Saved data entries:
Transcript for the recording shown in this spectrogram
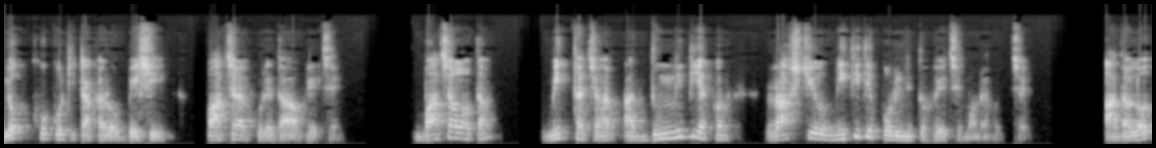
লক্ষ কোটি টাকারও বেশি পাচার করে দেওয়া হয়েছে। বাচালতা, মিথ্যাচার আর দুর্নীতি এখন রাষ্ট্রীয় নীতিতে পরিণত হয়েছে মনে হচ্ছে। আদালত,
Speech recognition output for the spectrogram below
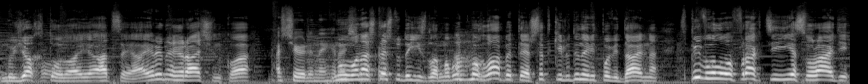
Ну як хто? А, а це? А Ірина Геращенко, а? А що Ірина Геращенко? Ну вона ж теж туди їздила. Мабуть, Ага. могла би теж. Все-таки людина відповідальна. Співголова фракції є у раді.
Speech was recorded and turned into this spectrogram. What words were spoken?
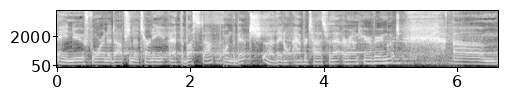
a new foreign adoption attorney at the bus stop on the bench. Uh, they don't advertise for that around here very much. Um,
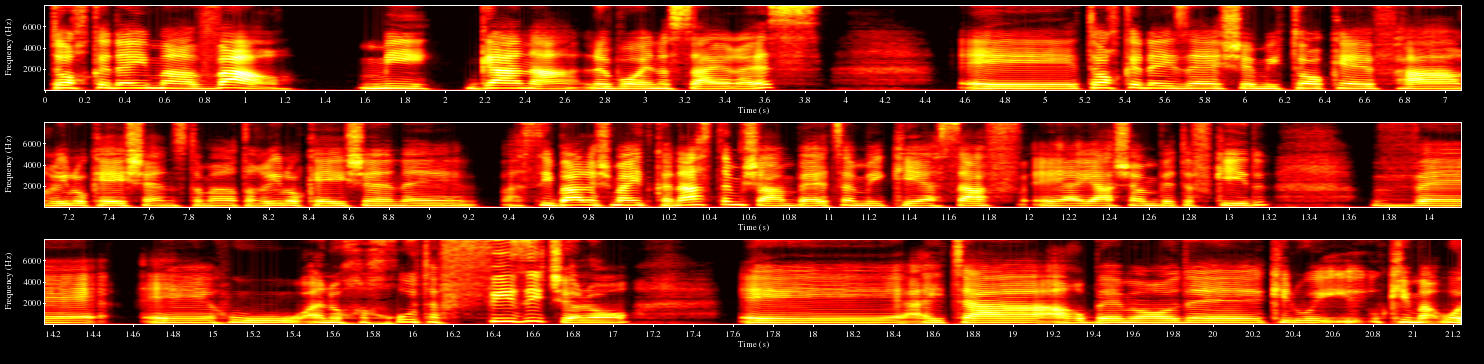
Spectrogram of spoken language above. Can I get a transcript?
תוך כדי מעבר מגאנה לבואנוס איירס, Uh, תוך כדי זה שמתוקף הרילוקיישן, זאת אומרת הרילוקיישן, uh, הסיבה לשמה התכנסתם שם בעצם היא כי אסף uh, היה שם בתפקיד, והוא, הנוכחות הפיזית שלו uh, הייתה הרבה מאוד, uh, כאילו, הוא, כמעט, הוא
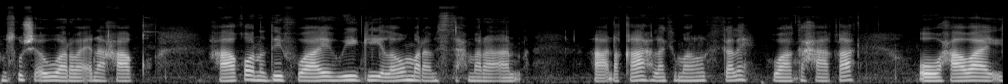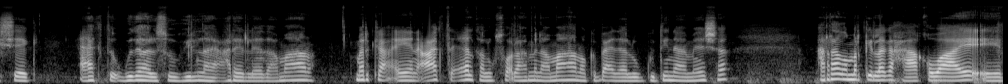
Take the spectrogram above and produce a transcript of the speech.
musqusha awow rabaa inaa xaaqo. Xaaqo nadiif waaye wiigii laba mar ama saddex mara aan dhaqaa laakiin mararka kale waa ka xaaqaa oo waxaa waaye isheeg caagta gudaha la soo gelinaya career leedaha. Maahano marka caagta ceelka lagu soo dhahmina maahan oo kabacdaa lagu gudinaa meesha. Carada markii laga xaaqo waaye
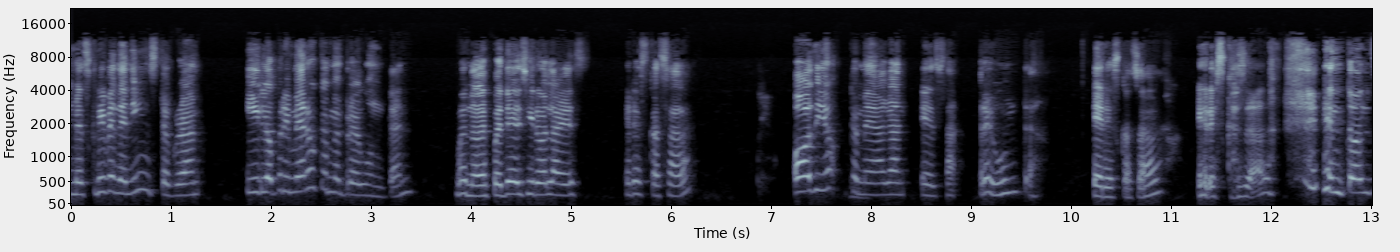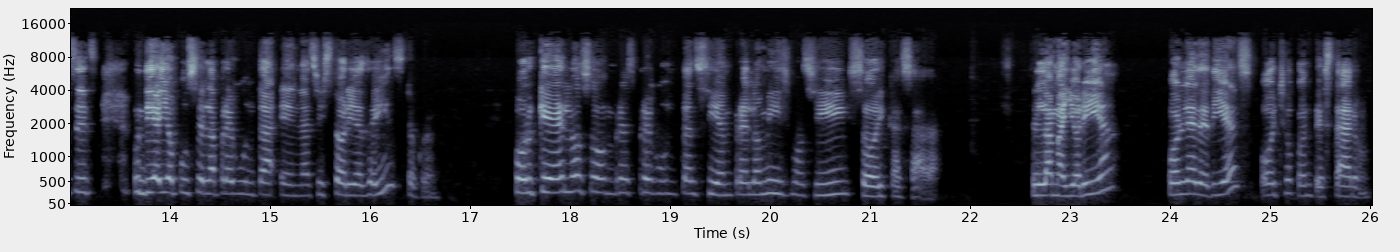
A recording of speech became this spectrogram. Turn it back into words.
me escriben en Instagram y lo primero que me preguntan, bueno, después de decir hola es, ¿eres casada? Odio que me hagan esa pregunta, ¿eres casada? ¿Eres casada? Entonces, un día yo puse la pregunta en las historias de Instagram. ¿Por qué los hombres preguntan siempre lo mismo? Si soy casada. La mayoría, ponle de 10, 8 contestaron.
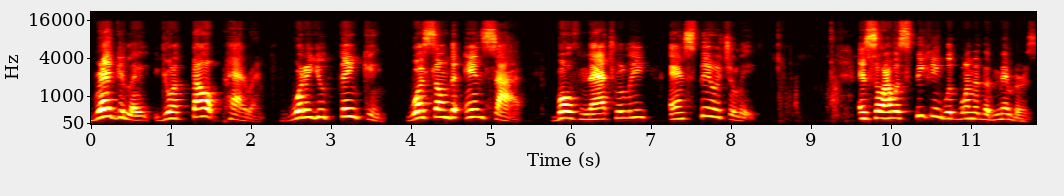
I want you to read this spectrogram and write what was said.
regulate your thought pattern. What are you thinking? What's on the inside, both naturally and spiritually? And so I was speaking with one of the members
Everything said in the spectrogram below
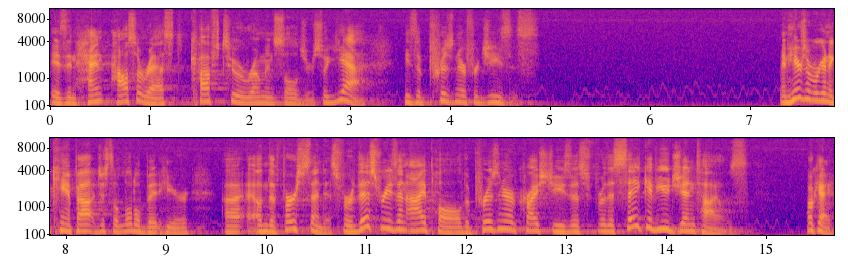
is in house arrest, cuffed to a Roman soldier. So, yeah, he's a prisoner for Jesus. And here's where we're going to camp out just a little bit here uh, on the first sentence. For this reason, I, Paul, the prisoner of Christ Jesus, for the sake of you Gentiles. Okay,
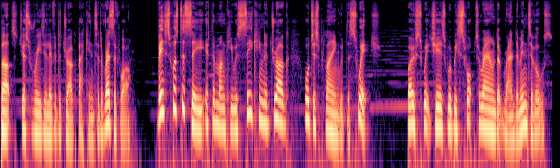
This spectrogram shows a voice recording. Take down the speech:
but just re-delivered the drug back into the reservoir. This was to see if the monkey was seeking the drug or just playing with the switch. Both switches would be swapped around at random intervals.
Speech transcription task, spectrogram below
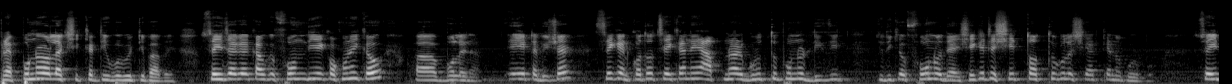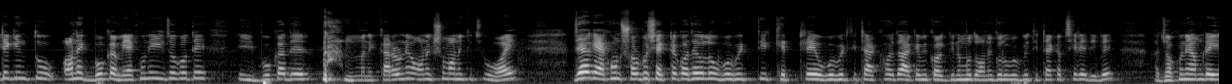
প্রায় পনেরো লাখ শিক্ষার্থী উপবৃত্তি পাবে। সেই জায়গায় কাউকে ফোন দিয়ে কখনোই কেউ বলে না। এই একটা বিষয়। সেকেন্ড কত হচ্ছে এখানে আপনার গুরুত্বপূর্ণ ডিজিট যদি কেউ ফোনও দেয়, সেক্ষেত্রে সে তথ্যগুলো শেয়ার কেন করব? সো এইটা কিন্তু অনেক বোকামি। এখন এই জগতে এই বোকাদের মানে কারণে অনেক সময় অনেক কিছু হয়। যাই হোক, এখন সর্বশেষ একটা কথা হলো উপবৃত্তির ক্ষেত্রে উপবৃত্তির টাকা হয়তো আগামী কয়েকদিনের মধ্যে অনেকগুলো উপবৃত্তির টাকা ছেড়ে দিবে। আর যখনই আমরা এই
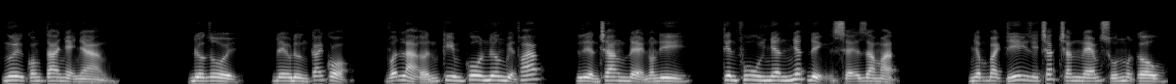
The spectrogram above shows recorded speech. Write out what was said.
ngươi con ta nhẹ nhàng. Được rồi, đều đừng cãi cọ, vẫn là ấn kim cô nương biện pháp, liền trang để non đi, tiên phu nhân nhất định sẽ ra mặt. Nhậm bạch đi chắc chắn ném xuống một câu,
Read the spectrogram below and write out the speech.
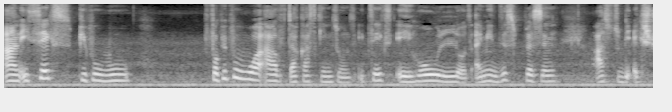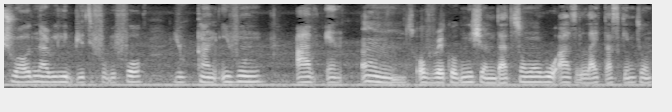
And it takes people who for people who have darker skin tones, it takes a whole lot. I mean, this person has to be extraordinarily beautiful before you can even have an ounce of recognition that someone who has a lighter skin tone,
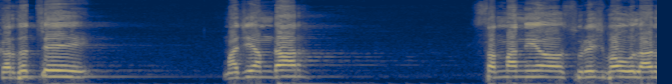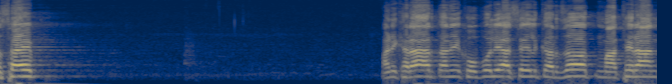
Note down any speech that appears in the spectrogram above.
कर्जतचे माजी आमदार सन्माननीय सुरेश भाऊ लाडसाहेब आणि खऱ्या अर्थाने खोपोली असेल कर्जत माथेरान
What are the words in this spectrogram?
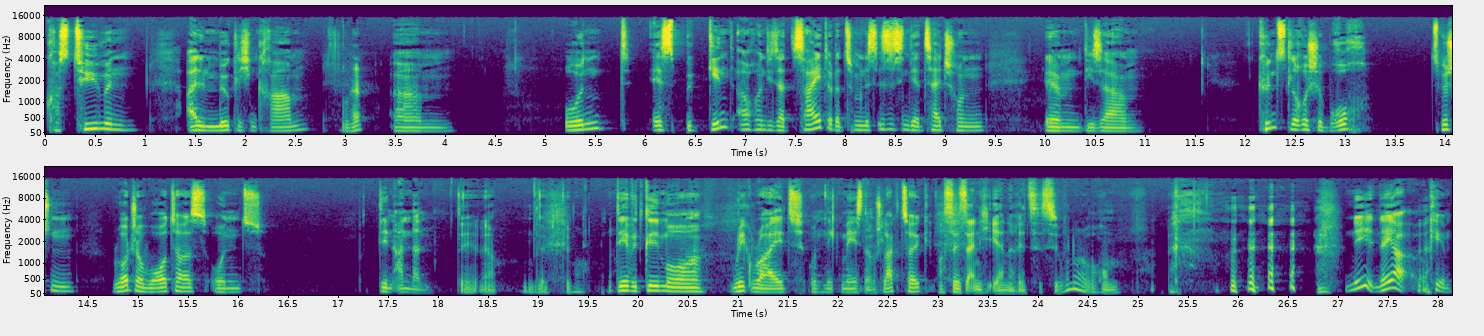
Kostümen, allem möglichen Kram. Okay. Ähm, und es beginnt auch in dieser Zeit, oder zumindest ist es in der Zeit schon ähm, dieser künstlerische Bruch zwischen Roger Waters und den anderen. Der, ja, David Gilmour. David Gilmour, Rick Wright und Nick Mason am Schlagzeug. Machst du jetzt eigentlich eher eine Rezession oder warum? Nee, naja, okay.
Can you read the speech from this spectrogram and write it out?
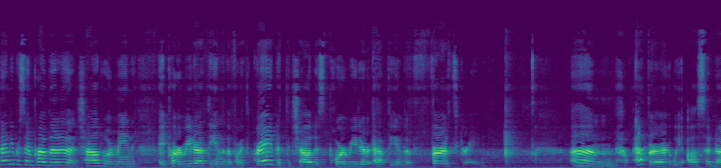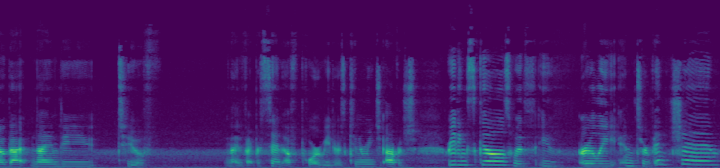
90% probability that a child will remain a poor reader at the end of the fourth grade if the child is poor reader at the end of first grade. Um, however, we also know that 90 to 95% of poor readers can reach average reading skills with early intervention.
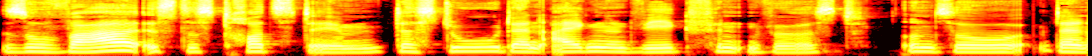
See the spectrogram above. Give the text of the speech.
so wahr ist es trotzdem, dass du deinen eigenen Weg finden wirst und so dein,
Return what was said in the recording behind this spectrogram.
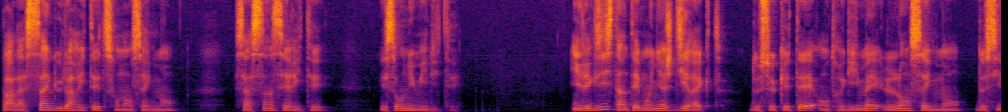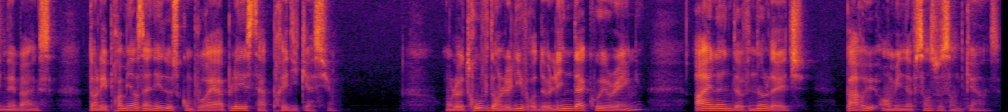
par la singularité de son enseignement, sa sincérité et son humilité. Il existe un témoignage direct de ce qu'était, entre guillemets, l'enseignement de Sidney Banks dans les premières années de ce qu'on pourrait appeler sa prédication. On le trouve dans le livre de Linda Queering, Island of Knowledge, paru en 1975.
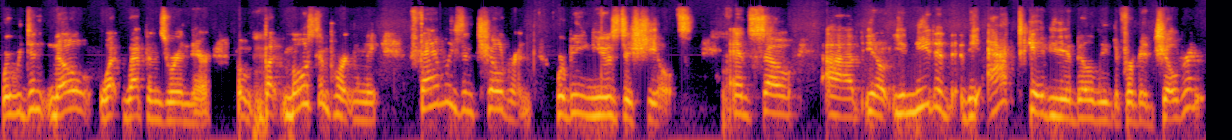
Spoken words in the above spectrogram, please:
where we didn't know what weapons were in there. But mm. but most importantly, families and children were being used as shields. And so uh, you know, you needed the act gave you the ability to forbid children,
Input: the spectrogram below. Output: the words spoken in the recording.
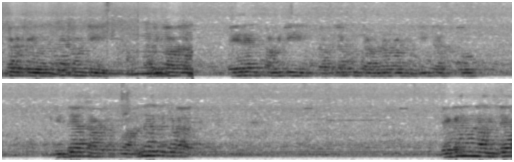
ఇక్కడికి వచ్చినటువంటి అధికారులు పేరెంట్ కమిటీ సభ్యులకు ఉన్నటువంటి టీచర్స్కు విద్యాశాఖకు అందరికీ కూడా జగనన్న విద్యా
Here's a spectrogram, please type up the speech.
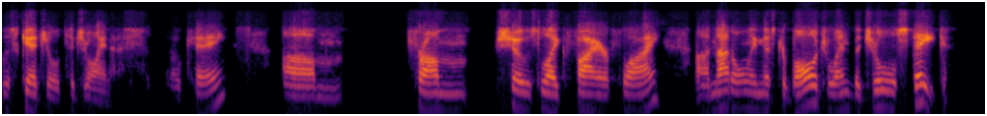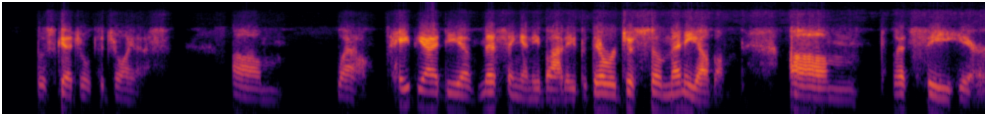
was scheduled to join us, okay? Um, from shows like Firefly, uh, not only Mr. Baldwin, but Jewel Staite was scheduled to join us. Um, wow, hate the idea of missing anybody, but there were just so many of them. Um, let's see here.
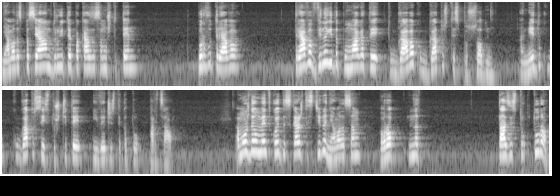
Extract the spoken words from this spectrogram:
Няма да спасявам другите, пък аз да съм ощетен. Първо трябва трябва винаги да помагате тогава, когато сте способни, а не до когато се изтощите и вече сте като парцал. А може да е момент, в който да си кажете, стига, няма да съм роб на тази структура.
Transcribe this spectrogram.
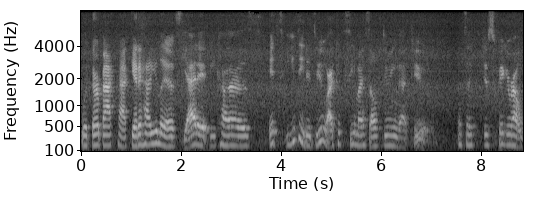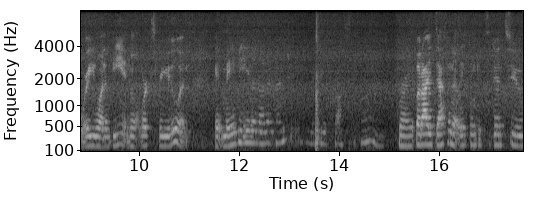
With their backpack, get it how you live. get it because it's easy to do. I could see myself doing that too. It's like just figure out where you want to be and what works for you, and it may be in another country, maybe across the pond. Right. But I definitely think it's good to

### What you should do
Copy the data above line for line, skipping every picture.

### Task answer
Transcript for the recording shown in this spectrogram
লক্ষ কোটি টাকারও বেশি পাচার করে দেওয়া হয়েছে। বাচালতা, মিথ্যাচার আর দুর্নীতি এখন রাষ্ট্রীয় নীতিতে পরিণত হয়েছে মনে হচ্ছে। আদালত,
Speech recognition output for the spectrogram below
Ну як хто? А, а це? А Ірина Геращенко, а? А що Ірина Геращенко? Ну вона ж теж туди їздила. Мабуть, Ага. могла би теж. Все-таки людина відповідальна. Співголова фракції є у раді.
Speech was recorded and turned into this spectrogram. What words were spoken?
a new foreign adoption attorney at the bus stop on the bench. Uh, they don't advertise for that around here very much. Um,
Spectrogram of spoken language above. Can I get a transcript?
תוך כדי מעבר מגאנה לבואנוס איירס, Uh, תוך כדי זה שמתוקף הרילוקיישן, זאת אומרת הרילוקיישן, uh, הסיבה לשמה התכנסתם שם בעצם היא כי אסף uh, היה שם בתפקיד, והוא, הנוכחות הפיזית שלו uh, הייתה הרבה מאוד, uh, כאילו, הוא, כמעט, הוא
Take the spectrogram above and produce a transcript of the speech.
musqusha awow rabaa inaa xaaqo. Xaaqo nadiif waaye wiigii laba mar ama saddex mara aan dhaqaa laakiin mararka kale waa ka xaaqaa oo waxaa waaye isheeg caagta gudaha la soo gelinaya career leedaha. Maahano marka caagta ceelka lagu soo dhahmina maahan oo kabacdaa lagu gudinaa meesha. Carada markii laga xaaqo waaye
A recording of speech became this spectrogram. Turn it back into words.
me escriben en Instagram y lo primero que me preguntan, bueno, después de decir hola es, ¿eres casada? Odio que me hagan esa pregunta, ¿eres casada? ¿Eres casada? Entonces, un día yo puse la pregunta en las historias de Instagram. ¿Por qué los hombres preguntan siempre lo mismo? Si soy casada. La mayoría, ponle de 10, 8 contestaron.
I want you to read this spectrogram and write what was said.
regulate your thought pattern. What are you thinking? What's on the inside, both naturally and spiritually? And so I was speaking with one of the members
Everything said in the spectrogram below
is in house arrest, cuffed to a Roman soldier. So, yeah, he's a prisoner for Jesus. And here's where we're going to camp out just a little bit here uh, on the first sentence. For this reason, I, Paul, the prisoner of Christ Jesus, for the sake of you Gentiles. Okay,
This spectrogram shows a voice recording. Take down the speech:
but just re-delivered the drug back into the reservoir. This was to see if the monkey was seeking the drug or just playing with the switch. Both switches would be swapped around at random intervals.
Speech transcription task, spectrogram below
প্রায় পনেরো লাখ শিক্ষার্থী উপবৃত্তি পাবে। সেই জায়গায় কাউকে ফোন দিয়ে কখনোই কেউ বলে না। এই একটা বিষয়। সেকেন্ড কত হচ্ছে এখানে আপনার গুরুত্বপূর্ণ ডিজিট যদি কেউ ফোনও দেয়, সেক্ষেত্রে সে তথ্যগুলো শেয়ার কেন করব? সো এইটা কিন্তু অনেক বোকামি। এখন এই জগতে এই বোকাদের মানে কারণে অনেক সময় অনেক কিছু হয়। যাই হোক, এখন সর্বশেষ একটা কথা হলো উপবৃত্তির ক্ষেত্রে উপবৃত্তির টাকা হয়তো আগামী কয়েকদিনের মধ্যে অনেকগুলো উপবৃত্তির টাকা ছেড়ে দিবে। আর যখনই আমরা এই
The spectrogram above shows recorded speech. Write out what was said.
ngươi con ta nhẹ nhàng. Được rồi, đều đừng cãi cọ, vẫn là ấn kim cô nương biện pháp, liền trang để non đi, tiên phu nhân nhất định sẽ ra mặt. Nhậm bạch đi chắc chắn ném xuống một câu,
Read the spectrogram below and write out the speech.
And it takes people who for people who have darker skin tones, it takes a whole lot. I mean, this person has to be extraordinarily beautiful before you can even have an ounce of recognition that someone who has a lighter skin tone,
Note down any speech that appears in the spectrogram above.
कर्जतचे माजी आमदार सन्माननीय सुरेश भाऊ लाडसाहेब आणि खऱ्या अर्थाने खोपोली असेल कर्जत माथेरान
What are the words in this spectrogram?
Kostümen, allem möglichen Kram. Okay. Ähm, und es beginnt auch in dieser Zeit, oder zumindest ist es in der Zeit schon ähm, dieser künstlerische Bruch zwischen Roger Waters und den anderen. Der, ja, David Gilmour. David Gilmour, Rick Wright und Nick Mason am Schlagzeug. Machst du jetzt eigentlich eher eine Rezession oder warum? Nee, naja, okay.
Can you read the speech from this spectrogram and write it out?
90% probability that a child will remain a poor reader at the end of the fourth grade if the child is poor reader at the end of first grade. Um, however, we also know that 90 to 95% of poor readers can reach average reading skills with early intervention.
See the spectrogram above. Give the text of the speech.
so wahr ist es trotzdem, dass du deinen eigenen Weg finden wirst und so dein,
Return what was said in the recording behind this spectrogram.
par la singularité de son enseignement, sa sincérité et son humilité. Il existe un témoignage direct de ce qu'était, entre guillemets, l'enseignement de Sidney Banks dans les premières années de ce qu'on pourrait appeler sa prédication. On le trouve dans le livre de Linda Queering, Island of Knowledge, paru en 1975.
Spoken words in the above spectrogram, please:
where we didn't know what weapons were in there. But mm. but most importantly, families and children were being used as shields. And so uh, you know, you needed the act gave you the ability to forbid children,
Input: the spectrogram below. Output: the words spoken in the recording.
ఇక్కడికి వచ్చినటువంటి అధికారులు పేరెంట్ కమిటీ సభ్యులకు ఉన్నటువంటి టీచర్స్కు విద్యాశాఖకు అందరికీ కూడా జగనన్న విద్యా
Here's a spectrogram, please type up the speech.
was scheduled to join us, okay? Um, from shows like Firefly, uh, not only Mr. Baldwin, but Jewel Staite was scheduled to join us. Um, wow, hate the idea of missing anybody, but there were just so many of them. Um, let's see here.
Extract the spoken words from this spectrogram:
Няма да спасявам другите, пък аз да съм ощетен. Първо трябва трябва винаги да помагате тогава, когато сте способни, а не до когато се изтощите и вече сте като парцал. А може да е момент, в който да си кажете, стига, няма да съм роб на тази структура.
Transcribe this spectrogram.
With their backpack, get it how you live. get it because it's easy to do. I could see myself doing that too. It's like just figure out where you want to be and what works for you, and it may be in another country, maybe across the pond. Right. But I definitely think it's good to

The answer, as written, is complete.